Action item
Leaving out the pictures, print exactly the lines from the one holding "The speech in this spectrogram, as text" to the last line of the entries below, both included, and nothing more.

Exercise material
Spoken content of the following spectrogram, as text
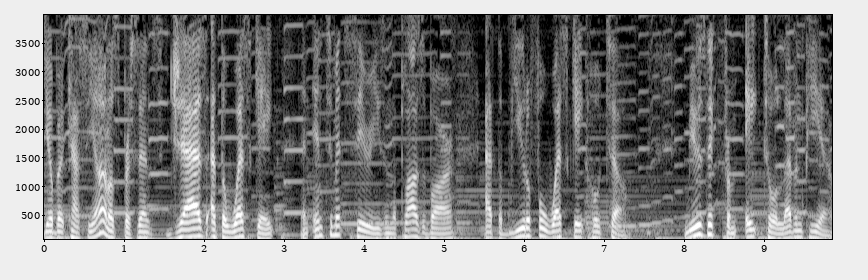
Gilbert Castellanos presents Jazz at the Westgate, an intimate series in the Plaza Bar at the beautiful Westgate Hotel. Music from 8 to 11 p.m.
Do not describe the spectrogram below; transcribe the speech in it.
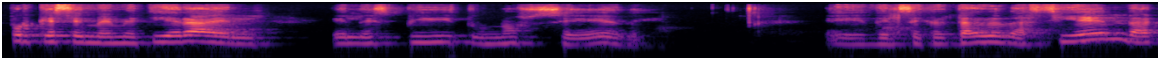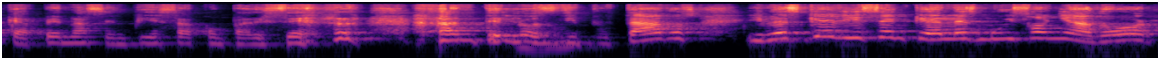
porque se me metiera el, el espíritu, no sé, de, eh, del secretario de Hacienda, que apenas empieza a comparecer ante los diputados. Y ves que dicen que él es muy soñador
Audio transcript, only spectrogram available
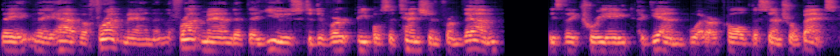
They, they have a front man, and the front man that they use to divert people's attention from them is they create, again, what are called the central banks.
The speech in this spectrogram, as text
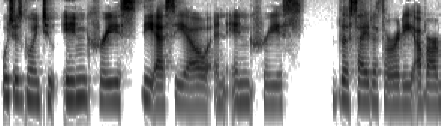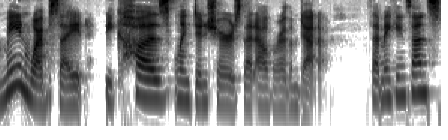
which is going to increase the SEO and increase the site authority of our main website because LinkedIn shares that algorithm data. Is that making sense?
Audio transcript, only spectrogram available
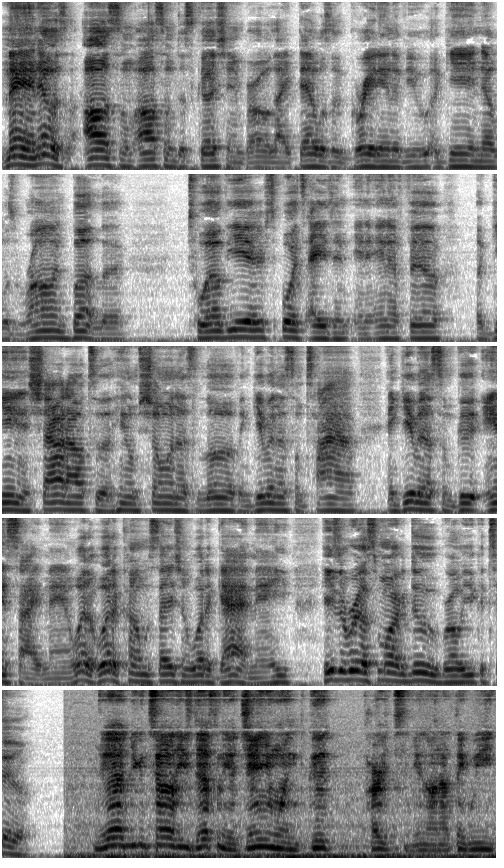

Written answer
The speech in this spectrogram, as text
which is going to increase the SEO and increase the site authority of our main website because LinkedIn shares that algorithm data. Is that making sense?
Audio transcript, only spectrogram available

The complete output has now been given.